These numbers spotlight the scale of investment necessary to push the boundaries of AI tech. They reflect the high costs associated with the extensive computational power and energy required, as well as the data acquisition and the skilled personnel needed to develop and refine such sophisticated models.

Geographic and institutional dominance in AI

The United States continues to lead in the production of state-of-the-art AI models, with 61 notable systems developed in 2023 – surpassing that of other regions by a large margin.

China and the European Union are still key players, producing 15 and 21 notable models, respectively.

The U.S. dominance is facilitated by larger funding pools and a robust tech industry ecosystem, and strong collaborations between academia and the private sector, while China and the EU are accelerating their efforts to close the gap through increased investments and government support.

Funding shifts and priorities

Despite a general downturn in private AI investment for the second consecutive year, the sector saw a dramatic surge in funding for generative AI technologies, which nearly octupled, reaching $25.2 billion in 2023.

This is largely due to the growing commercial interest and potential revenue streams that generative AI promises, particularly in industries like media, entertainment, and advertising, where the ability to generate realistic images, videos, and text can transform content creation processes.

Contrast between the overall decline in AI investment and the booming funding for generative AI indicates a strategic shift in investor focus, prioritizing technologies with immediate practical applications and high growth potential.

Challenges evaluating AI systems

Current evaluations of AI systems are a challenge due to the absence of standardized testing protocols across the board for measuring responsibility, safety, and security. Lack of uniformity makes it difficult for industry leaders to assess and compare the inherent risks and limitations of various AI models systematically.

For AI to integrate safely into societal frameworks—whether in healthcare, finance, or transportation—developers, regulators, and users must have consistent benchmarks. Standards would promote transparency and foster trust among consumers and businesses alike by making sure that all AI systems adhere to agreed-upon norms for performance and ethics.

Emerging risks and public perception of AI

New risks and concerns

One of the more pressing concerns in the AI field is the creation and circulation of political deepfakes—synthesized media in which a person in an existing image or video is replaced with someone else’s likeness.

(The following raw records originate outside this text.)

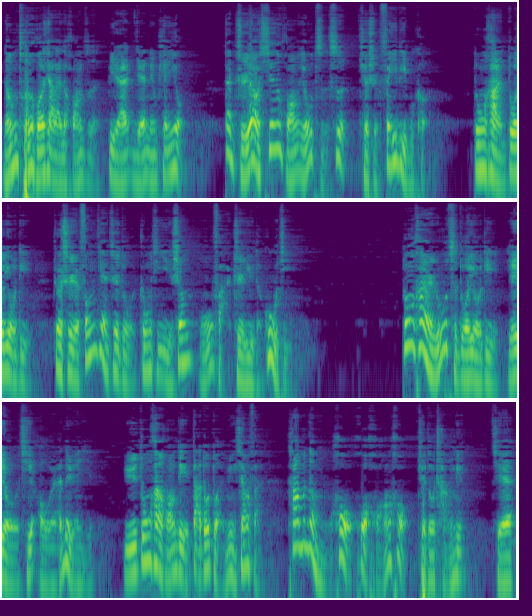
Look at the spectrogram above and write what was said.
能存活下来的皇子必然年龄偏幼。但只要先皇有子嗣，却是非必不可。东汉多幼帝，这是封建制度终其一生无法治愈的痼疾。东汉如此多幼帝，也有其偶然的原因，与东汉皇帝大多短命相反。他们的母后或皇后却都长命，且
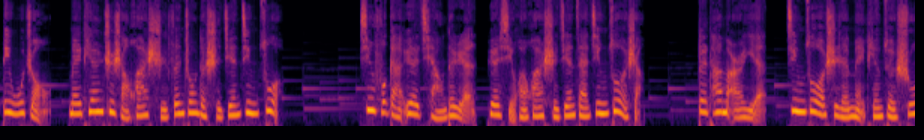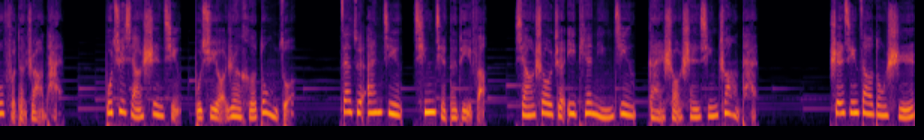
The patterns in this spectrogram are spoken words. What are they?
第五种，每天至少花十分钟的时间静坐。幸福感越强的人，越喜欢花时间在静坐上。对他们而言，静坐是人每天最舒服的状态，不去想事情，不去有任何动作，在最安静、清洁的地方，享受着一天宁静，感受身心状态。身心躁动时，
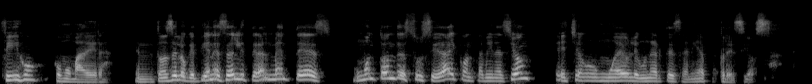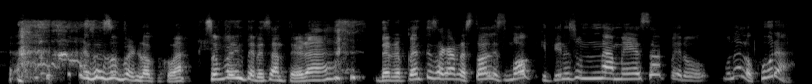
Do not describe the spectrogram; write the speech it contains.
fijo como madera. Entonces lo que tienes es literalmente es un montón de suciedad y contaminación hecha en un mueble, una artesanía preciosa. Eso es súper loco, ¿eh? súper interesante, ¿verdad? De repente se agarras todo el smog y tienes una mesa, pero una locura,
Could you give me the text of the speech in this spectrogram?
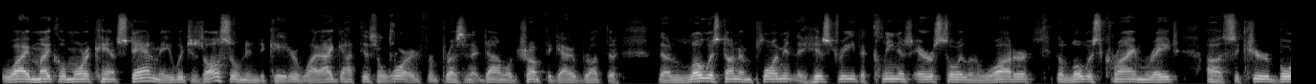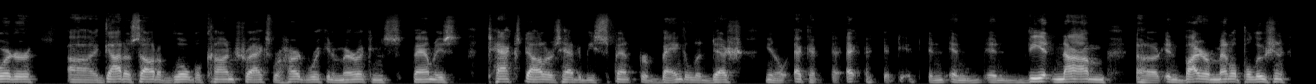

Deepfakes are becoming increasingly easy to produce and yet are difficult to detect, posing complex challenges for maintaining political integrity and public trust.

Ongoing research is revealing complex vulnerabilities in language models that could potentially be exploited to produce misleading or harmful content. These could lead to misinformation spreading or even malicious use in cyber-attacks, highlighting an urgent need for more robust security measures in AI development.

Changes in public opinion

Public perception of AI is shifting, with more individuals globally recognizing the profound impact AI is likely to have on their lives.

Data indicates that the share of people who believe AI will dramatically affect their lives within the next 3-5 years has increased from 60% to 66%.

In the United States, the change in sentiment is even more pronounced. The proportion of Americans who feel more concerned than excited about the proliferation of AI has risen sharply from 37% in 2021 to 52% in 2023 – suggests growing apprehension about the role of AI in daily life. This also points out an increasing awareness of the potential consequences of AI technologies, both positive and negative.

Tim Boesen

June 4, 2024

5 Min